It is an improvised newspaper wrapper (Banderole) addressed from a Warsaw Polish-language Gazeta to a subscriber in Galata who has a Polish name. The address label has been made using one of those machines which preceded office duplicators (I forget what they were called) though the word "Galata" has been overwritten in violet pencil and, separately, underlined in red crayon - something German postal officials did to clarify addresses.

The franking is provided by a 3 Pf Germania overprinted "Russisch Polen" cancelled with a German language WARSCHAU dated (I think) 1916. That the item arrived is shown by the Turkish Censor cachet at the bottom right.
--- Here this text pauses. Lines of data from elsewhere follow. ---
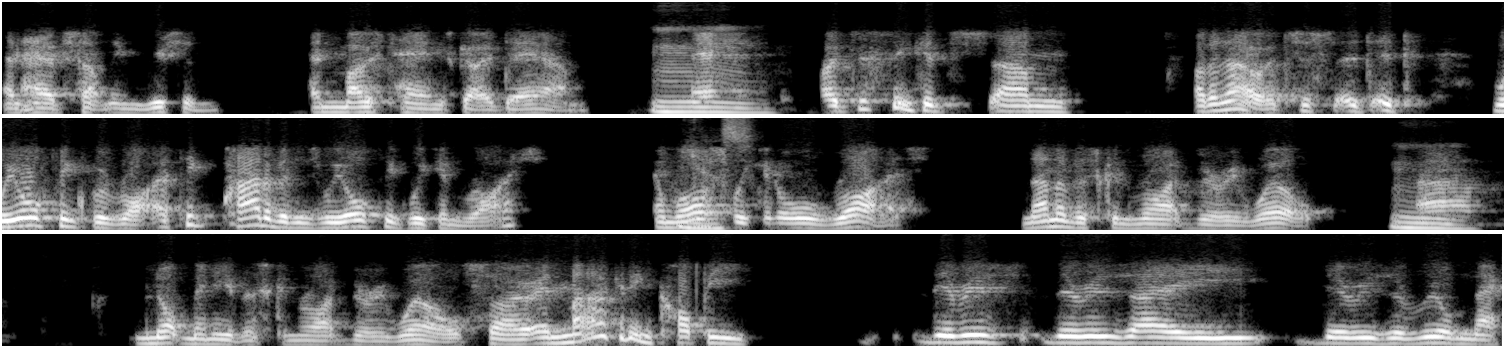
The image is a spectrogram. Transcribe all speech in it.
and have something written. And most hands go down. Mm. And I just think it's, um, I don't know, it's just, it, it, we all think we're right. I think part of it is we all think we can write. And whilst yes. we can all write, none of us can write very well. Mm. Um, not many of us can write very well. So, and marketing copy, there is there is a there is a real knack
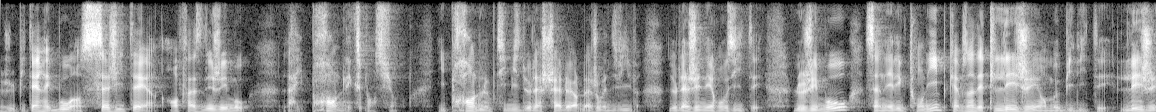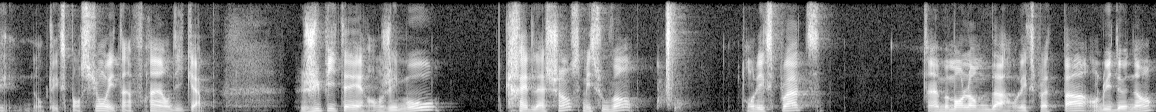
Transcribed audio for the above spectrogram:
Jupiter est beau en Sagittaire, en face des Gémeaux. Là, il prend de l'expansion. Il prend de l'optimisme, de la chaleur, de la joie de vivre, de la générosité. Le Gémeaux, c'est un électron libre qui a besoin d'être léger en mobilité. Léger. Donc l'expansion est un frein à handicap. Jupiter en Gémeaux crée de la chance, mais souvent on l'exploite à un moment lambda, on ne l'exploite pas en lui donnant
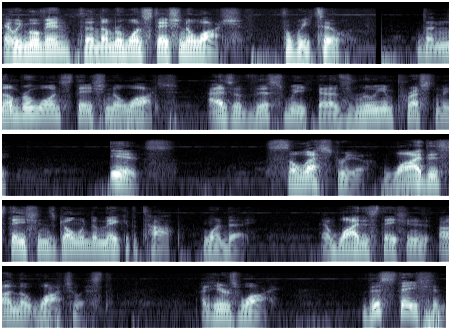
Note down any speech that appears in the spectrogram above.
And we move in to the number one station to watch for week two. The number one station to watch as of this week that has really impressed me is Celestria. Why this station's going to make it the top one day and why this station is on the watch list. And here's why. This station,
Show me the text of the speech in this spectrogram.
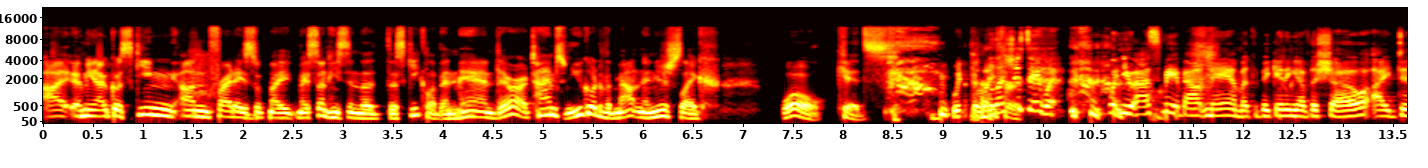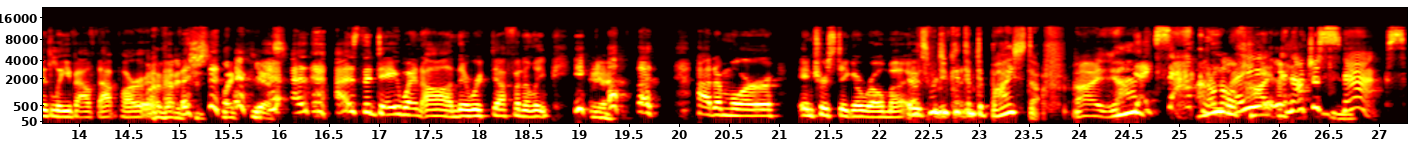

The grey pencil mark to the left of it could be a Censor's initial.

Anyway, I show it here just because it strikes me as unusual and unexpected.

Saturday, 9 February 2013

Ukraine 1918 - 1921: Stamps on the Move (Part Two)

In response to comments from a fellow member of the Ukraine Philatelic and Numismatic Society, I illustrate a Money Transfer Form  sending just 7 roubles from NEMERCHA POD. 8 3 19 to LITIN POD. 23 3 19. Payment of the minimum charge of 25 kopecks is recorded with  20 and 2 kopeck perforated stamps with Trident type Ia of Podillia (very different looking, in fact) and then by a 3 kopeck imperforate stamp overprinted with Odesa Type 2.

The use of KOPECK value stamps from other Districts seems much less common in Podillia than the use of ROUBLE value stamps - for which there was clearly a greater demand.  That the use of this stamp was not completely random is shown by the use of the same combination of Odesa 2 on 3 kopeck imperforate on a MTF fragment cancelled VAPNIARKA POD. 3 2 19